--- Description of the task ---
Can you restate the records below word for word?
[Start of section]
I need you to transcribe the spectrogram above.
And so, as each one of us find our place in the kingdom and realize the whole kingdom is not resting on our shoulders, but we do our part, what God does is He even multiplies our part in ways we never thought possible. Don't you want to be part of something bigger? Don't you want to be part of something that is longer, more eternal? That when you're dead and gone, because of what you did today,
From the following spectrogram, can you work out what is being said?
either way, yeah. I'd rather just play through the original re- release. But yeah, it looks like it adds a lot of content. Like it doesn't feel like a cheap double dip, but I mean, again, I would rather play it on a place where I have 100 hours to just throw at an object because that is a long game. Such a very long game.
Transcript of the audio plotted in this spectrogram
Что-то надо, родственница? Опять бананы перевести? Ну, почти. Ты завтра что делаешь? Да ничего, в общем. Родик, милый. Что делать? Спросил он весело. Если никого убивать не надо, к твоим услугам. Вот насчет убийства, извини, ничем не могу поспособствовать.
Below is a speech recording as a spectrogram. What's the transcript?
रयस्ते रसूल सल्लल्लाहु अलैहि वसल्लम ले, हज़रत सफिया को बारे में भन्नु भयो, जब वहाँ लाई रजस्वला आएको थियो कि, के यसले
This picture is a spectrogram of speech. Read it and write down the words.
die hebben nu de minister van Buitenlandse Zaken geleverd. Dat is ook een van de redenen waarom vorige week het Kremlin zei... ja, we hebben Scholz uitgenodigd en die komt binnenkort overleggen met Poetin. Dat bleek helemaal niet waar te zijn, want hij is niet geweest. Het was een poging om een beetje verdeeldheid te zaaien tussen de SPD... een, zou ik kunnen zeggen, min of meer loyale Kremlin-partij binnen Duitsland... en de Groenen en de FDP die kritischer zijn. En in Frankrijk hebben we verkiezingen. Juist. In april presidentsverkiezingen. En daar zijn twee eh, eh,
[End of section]
--- Result of the task ---
I need you to transcribe the spectrogram above.
And so, as each one of us find our place in the kingdom and realize the whole kingdom is not resting on our shoulders, but we do our part, what God does is He even multiplies our part in ways we never thought possible. Don't you want to be part of something bigger? Don't you want to be part of something that is longer, more eternal? That when you're dead and gone, because of what you did today,
From the following spectrogram, can you work out what is being said?
either way, yeah. I'd rather just play through the original re- release. But yeah, it looks like it adds a lot of content. Like it doesn't feel like a cheap double dip, but I mean, again, I would rather play it on a place where I have 100 hours to just throw at an object because that is a long game. Such a very long game.
Transcript of the audio plotted in this spectrogram
Что-то надо, родственница? Опять бананы перевести? Ну, почти. Ты завтра что делаешь? Да ничего, в общем. Родик, милый. Что делать? Спросил он весело. Если никого убивать не надо, к твоим услугам. Вот насчет убийства, извини, ничем не могу поспособствовать.
Below is a speech recording as a spectrogram. What's the transcript?
रयस्ते रसूल सल्लल्लाहु अलैहि वसल्लम ले, हज़रत सफिया को बारे में भन्नु भयो, जब वहाँ लाई रजस्वला आएको थियो कि, के यसले
This picture is a spectrogram of speech. Read it and write down the words.
die hebben nu de minister van Buitenlandse Zaken geleverd. Dat is ook een van de redenen waarom vorige week het Kremlin zei... ja, we hebben Scholz uitgenodigd en die komt binnenkort overleggen met Poetin. Dat bleek helemaal niet waar te zijn, want hij is niet geweest. Het was een poging om een beetje verdeeldheid te zaaien tussen de SPD... een, zou ik kunnen zeggen, min of meer loyale Kremlin-partij binnen Duitsland... en de Groenen en de FDP die kritischer zijn. En in Frankrijk hebben we verkiezingen. Juist. In april presidentsverkiezingen. En daar zijn twee eh, eh,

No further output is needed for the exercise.